Who, come to think of it, rounds out the cast? Whereas Lansbury and Zeta-Jones land every lyric, line, and emotion, their castmates are lucky to eke out 65 percent most of the time. Hanson, who originated Fredrik in this production in London, is so stodgy and unappealing, it's unclear why either Desirée or Anne would think twice of him. Herdlicka is consistently whiny hissy-fitty, looking (with his mop-like hair) and sounding like he should be instead touring in Spring Awakening; Mallory is shrill on her lines, uncomfortably belty in her high-reaching songs, and unconvincingly innocent.
Lazar and Davie should be in the show's most unbreakable roles, but derive only a fraction of the characters' laughs and musical pleasures. Note, however, that this is probably not an oversight. Lazar and Davie are two of Broadway's most robust, legitimate singers, but are here undersinging throughout. And they're not alone: The quintet chorus of interested onlookers is made up of similarly gifted vocalists in Stephen R. Buntrock, Jayne Paterson, Marissa McGowan, Kevin David Thomas, and Betsy Morgan, who likewise are subdued almost to the point of Sprechstimme.
One suspects that Nunn is downplaying the show's musical values in order to amplify its intimacy, which he practically confirms by so cranking down the tempos that most of the numbers barely step livelier than hangover slurring and using an instrumental complement of eight that is utterly insufficient for conveying any of the lushness on which the show has traditionally thrived. (Jason Carr's new orchestrations are insulting to Jonathan Tunick's magnificently symphonic originals.) True, this does place additional emphasis on Sondheim's lyrics, and you'll hear every syllable in the kind of ultra-crisp diction one seldom experiences outside of productions of My Fair Lady.

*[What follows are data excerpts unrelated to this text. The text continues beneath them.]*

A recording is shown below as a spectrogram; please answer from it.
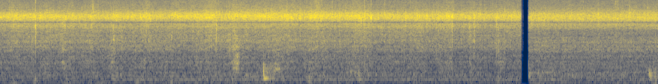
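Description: Chili powder and turmeric sautéing in a pan for an egg roast make a loud, continuous sizzle and frying hiss, with occasional stirring scrapes and a brief cut near the end; no speech.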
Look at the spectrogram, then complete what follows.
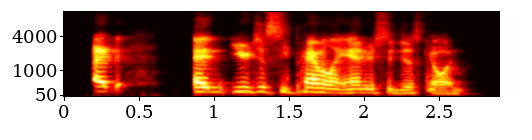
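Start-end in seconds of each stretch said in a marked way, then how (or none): none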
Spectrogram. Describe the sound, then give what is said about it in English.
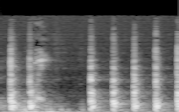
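Sharp knocking on a door: two quick raps, a short pause, then five evenly spaced knocks in a steady rhythm, with no talking. “So it'd be like the vampire would look around to kill somebody, and I was like, they'd have to knock on.”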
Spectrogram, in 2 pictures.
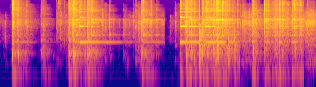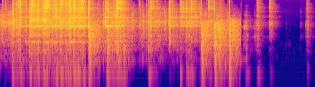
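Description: Plastic balls rattle and clatter as they pour into a plastic container.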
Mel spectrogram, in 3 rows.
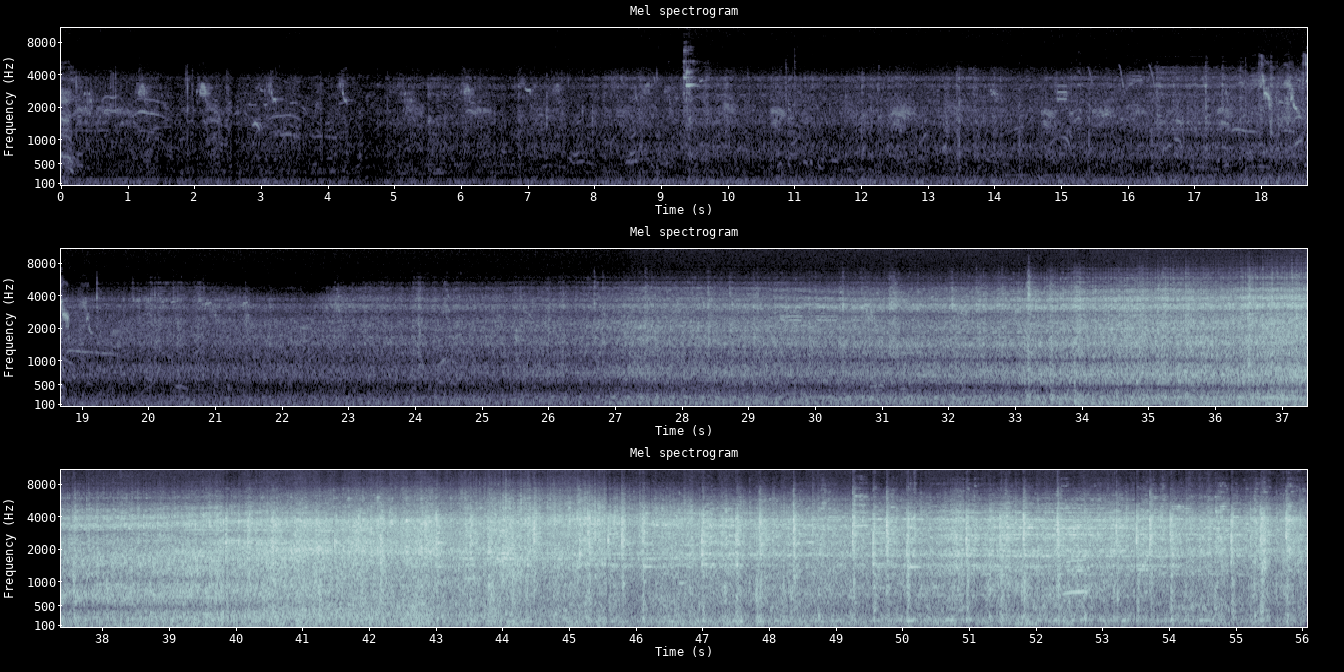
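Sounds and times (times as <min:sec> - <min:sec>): diesel locomotive engine: 0:05.0 - 0:56.0
wheels clicking over rail joints: 0:31.1 - 0:56.0.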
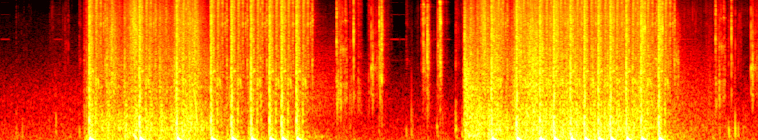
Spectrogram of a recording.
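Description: A silenced pistol fires quick shots.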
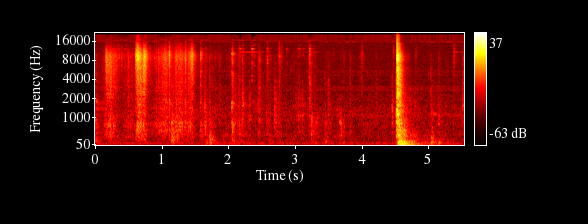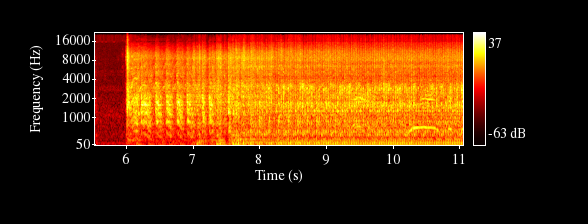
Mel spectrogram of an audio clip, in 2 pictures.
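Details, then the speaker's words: VW Transporter T4 with replacement diesel engine and original gearbox, first start after about 20 minutes total cranking and a fuel stop solenoid fix: catches and settles to a steady, loud clattery idle with no exhaust fitted; runs healthy. "She runs and lives and sounds healthy as fuck, doesn't she?"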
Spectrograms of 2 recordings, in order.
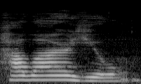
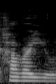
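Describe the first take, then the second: First: "How are you" with long, lingering vowels; elongated words. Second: Said in the usual way. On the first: Shown as a demonstration. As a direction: stretch out each word of "How are you". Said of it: "I'm gonna elongate this sentence". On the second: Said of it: "what word should I say".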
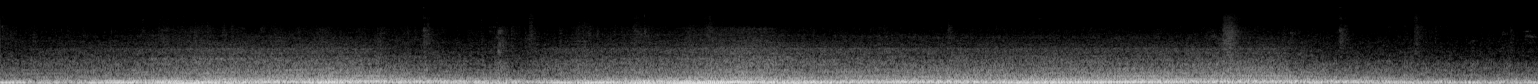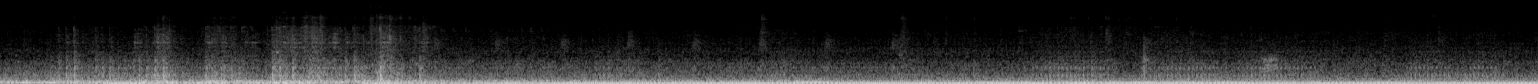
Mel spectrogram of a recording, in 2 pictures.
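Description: Cabin noise of a city bus on the move: the engine and road noise rumble continuously, swelling over the first dozen seconds, with a short spell of sharper hissing and clicks about sixteen seconds in.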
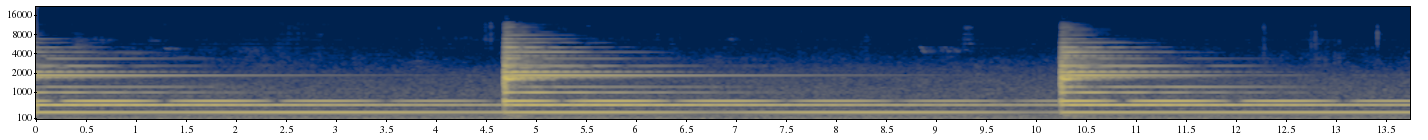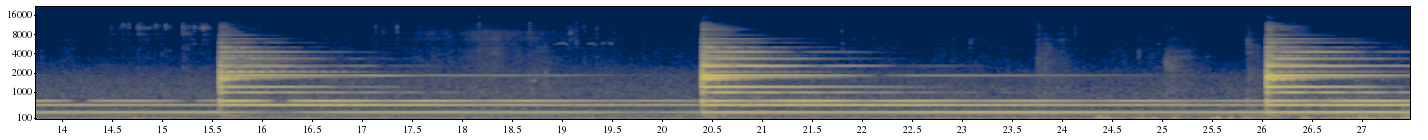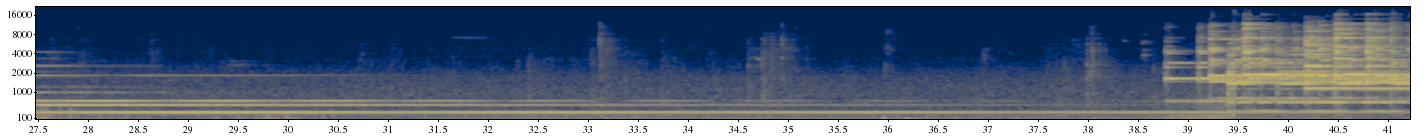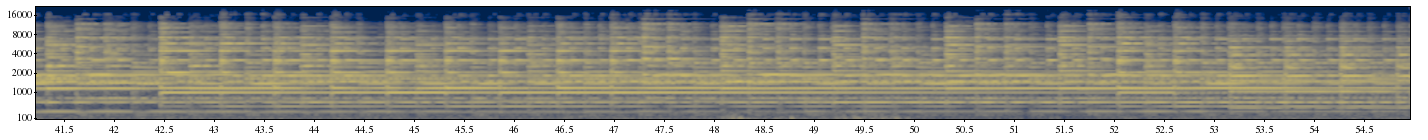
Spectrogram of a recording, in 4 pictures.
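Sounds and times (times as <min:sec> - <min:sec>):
large church bell ringing: 0:00.0 - 0:54.9
small bells pealing rapidly: 0:38.8 - 0:54.9.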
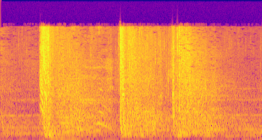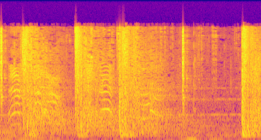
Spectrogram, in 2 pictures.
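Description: Repeated gunfire in The Last of Us Part II, several loud, sharp shots spaced irregularly over a steady game backdrop, with a few echoing bursts.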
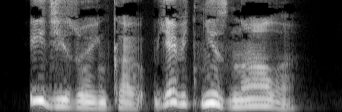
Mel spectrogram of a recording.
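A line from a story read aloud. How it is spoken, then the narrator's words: Old woman's sigh. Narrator (Russian): вздохнула бабулька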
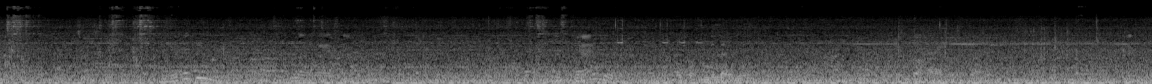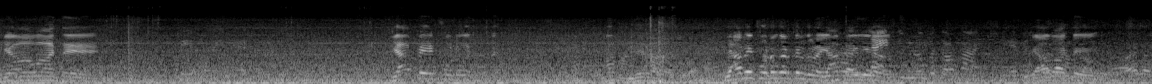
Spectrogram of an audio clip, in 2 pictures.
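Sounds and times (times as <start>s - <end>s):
traffic rumble: 0.0s - 23.0s
people talking: 0.8s - 12.6s, 13.2s - 16.8s, 17.4s - 23.0s.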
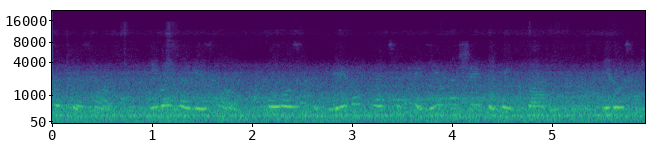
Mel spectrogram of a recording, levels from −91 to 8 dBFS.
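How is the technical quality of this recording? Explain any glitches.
Nothing in this recording catches the ear as a glitch, so there's really nothing to explain.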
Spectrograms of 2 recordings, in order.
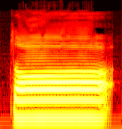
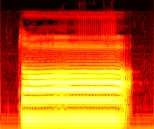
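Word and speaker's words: ط: Its category is Nitya, and it will be pronounced from the tip of the tongue and the roots of the upper front teeth.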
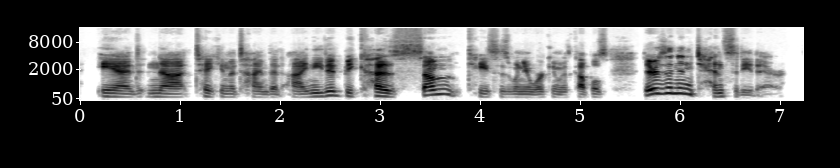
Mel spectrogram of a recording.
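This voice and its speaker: This is a plain, everyday voice at a fairly slow pace. Its pitch varies in an ordinary way over a quiet background. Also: man, big swings in loudness. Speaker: couples therapist and EMDR trainer. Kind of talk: interview.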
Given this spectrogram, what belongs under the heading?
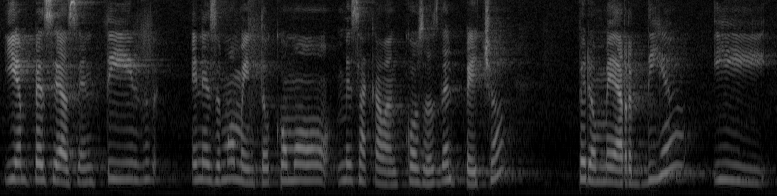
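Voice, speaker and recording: A woman's voice: fairly high pitch, long reverb tail. A young woman, sharing a personal church testimony in a hesitant way with many fillers. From Colombia. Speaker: church member giving testimony.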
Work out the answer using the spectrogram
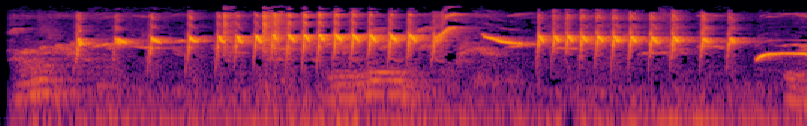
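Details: Bornean white-rumped shama singing excitedly, perched in one spot at the sight of a rival: fast runs of sharp repeated notes in a steady pulse, then a rising slurred whistle and a final clear downslurred whistle.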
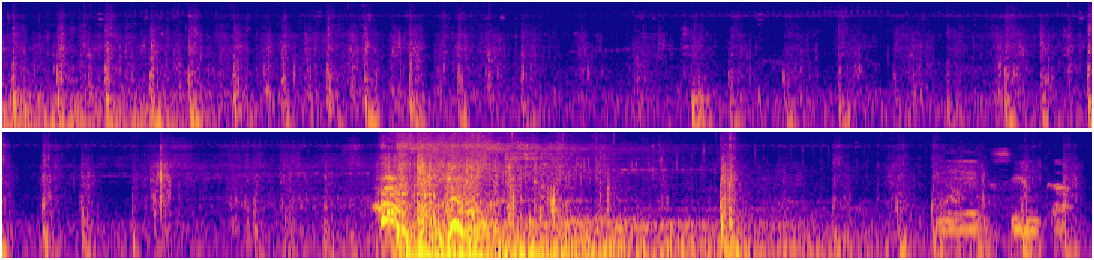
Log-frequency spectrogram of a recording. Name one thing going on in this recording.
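Heavy footsteps run over stone.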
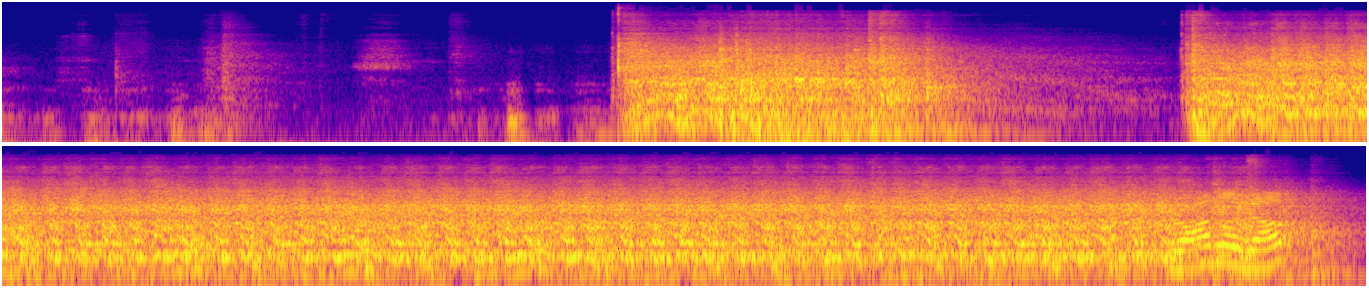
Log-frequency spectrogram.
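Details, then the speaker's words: Tractor diesel after new turbo and injectors fitted for high EGT, air in fuel system: cranks and dies, pauses, then catches and settles to steady run; long crank from air in fuel. "θα χρειαστεί λίγος χρόνος για να ανάψει γιατί έχετε αέρα στο σύστημα, αλλά ας δούμε τι θα συμβεί"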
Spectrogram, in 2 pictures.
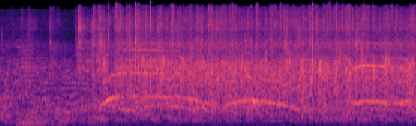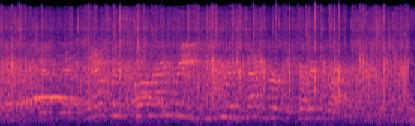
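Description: An audience claps along in rhythm.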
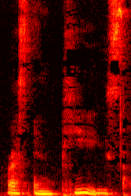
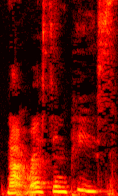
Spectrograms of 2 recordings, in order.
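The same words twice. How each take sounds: First: "peace" drawn out low like "peas"; slow, lingering "peace" with a buzzing end; punning "peace" as "peas". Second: "peace" ending in a crisp s, pitched up; "peace" said short, as the rejected word; plain "peace". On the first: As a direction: stretch "peace" slowly into "peeeez". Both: Shown as a demonstration.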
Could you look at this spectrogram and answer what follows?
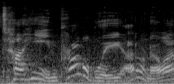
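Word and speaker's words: Tajín: says isn't it pronounced tajin probably i don't know i don't eat it yeah the j does make an h sound in spanish so yes what would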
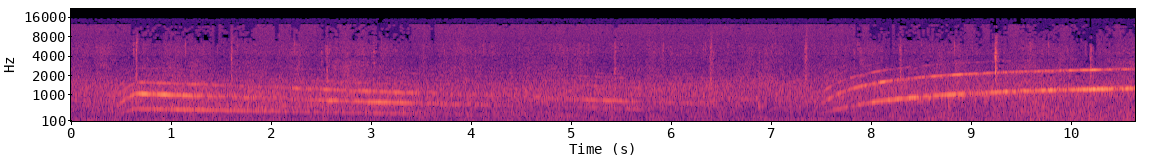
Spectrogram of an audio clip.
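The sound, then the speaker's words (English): A distant fire truck siren wails on a still morning, its tone sliding slowly downward before sweeping back up, carried over steady low traffic rumble from a highway about half a mile away, with no talking. “It's a fire truck right there.”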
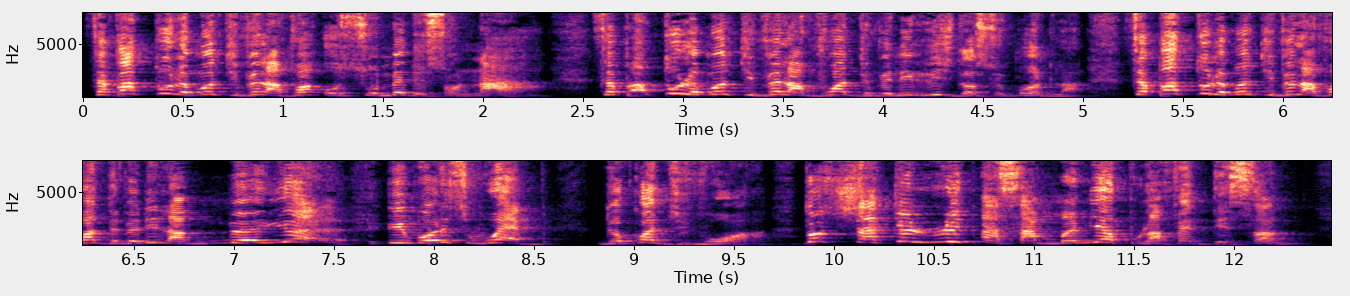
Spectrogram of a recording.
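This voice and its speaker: A man's voice: extremely high pitch, very animated, a little fast, few pauses, pushed and bright. A man with an Ivorian French accent giving an emphatic, impassioned live stream rant into his phone. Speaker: social media personality.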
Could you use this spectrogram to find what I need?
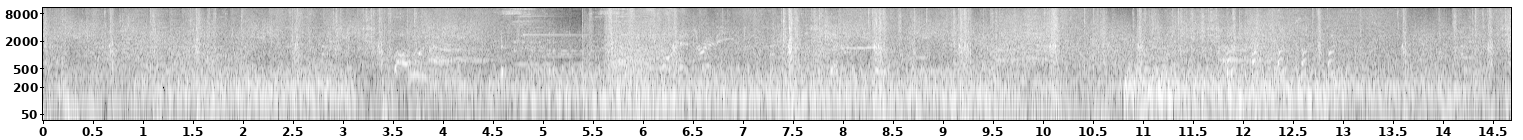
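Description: Explosions and blasts go off in quick bursts.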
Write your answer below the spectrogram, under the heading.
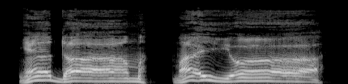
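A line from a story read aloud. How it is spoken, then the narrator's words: Roar. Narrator (Russian): взревел Дартун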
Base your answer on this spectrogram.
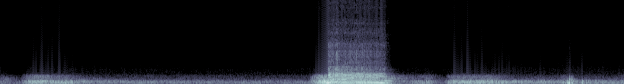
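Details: Noisy breaths with a harsh, high-pitched crowing tone on one loud breath; tracheal stridor from narrowed upper airway.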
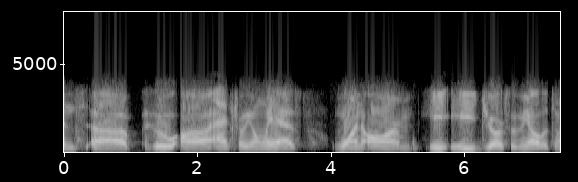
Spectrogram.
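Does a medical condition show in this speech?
Yes: cerebral palsy.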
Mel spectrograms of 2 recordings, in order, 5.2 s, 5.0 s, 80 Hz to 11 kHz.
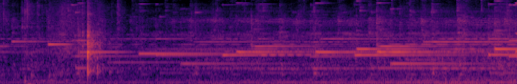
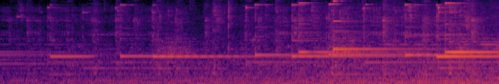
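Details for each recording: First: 1985 Black Forest Regula A-25-85 cuckoo clock with a two-tune music box, after movement cleaning: the clock ticks steadily but the tune is only a faint thin tinkle. The music box output is far too quiet. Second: Regula A-25-85 Black Forest cuckoo clock (1985) music movement after the worn comb was moved closer. A bright chiming melody plays over soft clockwork ticking as the Music Man rod works, then slows and winds down to a clean stop; healthy movement.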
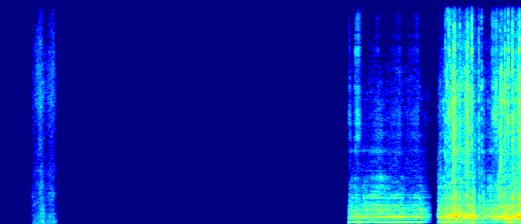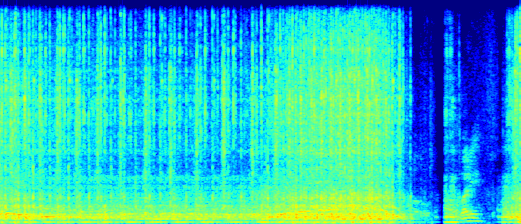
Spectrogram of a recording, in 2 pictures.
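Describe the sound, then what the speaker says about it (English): A sewing machine runs a zigzag stitch while stitching a rope bowl, a fast steady mechanical chatter lasting several seconds after a brief start, close and loud, stopping near the end, with a short burst of running again. "go in with the other larger zigzag stitch later"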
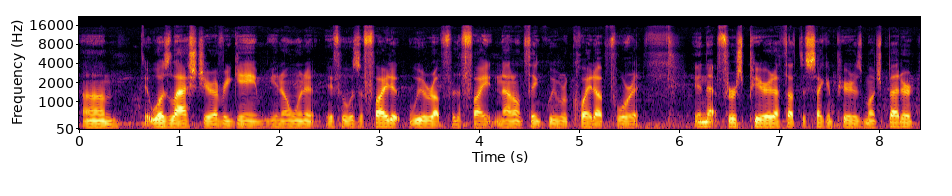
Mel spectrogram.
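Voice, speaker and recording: A man in his thirties, a head coach, giving a measured postgame interview outdoors at night, with lots of "you know" and "um" as he thinks. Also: lowish voice, little pitch movement, a little mellow, a little hiss or hum. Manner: thoughtful, measured, frequent fillers. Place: outdoors at a training field at night. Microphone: handheld interview mic held close.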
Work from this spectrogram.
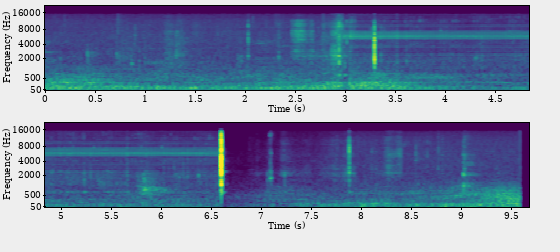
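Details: Low rumbling background noise with a steady high-pitched whine midway and one sharp click, no animal voice heard.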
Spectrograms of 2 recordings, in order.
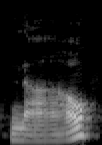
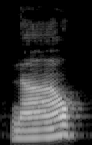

But contemplation of this molasses-in-Siberia sort goes against the very spirit of A Little Night Music, which should have the buzzing velocity of fireflies and not the lumbering inefficiency of a Zamboni. Most of these people don't consider the future and think about what they're saying more than half a sentence ahead. Giving them the luxury of endlessly chewing over every thought and feeling transforms them from pitiably laughable fools into depressive sad sacks who willingly plunge into self-destruction. The glass-paneled walls of David Farley's sleepy drawing-room set (Farley also did the restrained, but lovely, costumes) only further encourage reflection, which couldn't happen in the preternatural dimness of Hartley T. A. Kemp's lights in any event.
Fortunately, this reconfiguring of the show's basic nature is somewhat less harmful here than was the case in Nunn's 2002 solemnizing of Oklahoma!. It's still possible to have a good time, because - much like their characters - Zeta-Jones and Lansbury pierce right through the nonsense of the reinterpretation to find the heart of fizzy intoxication still beating at this show's center. A great A Little Night Music needs all its actors working toward that goal. But at least those two stars ensure that you're smiling whenever they appear, regardless of how wintry the night outside - or surrounding them - may actually be.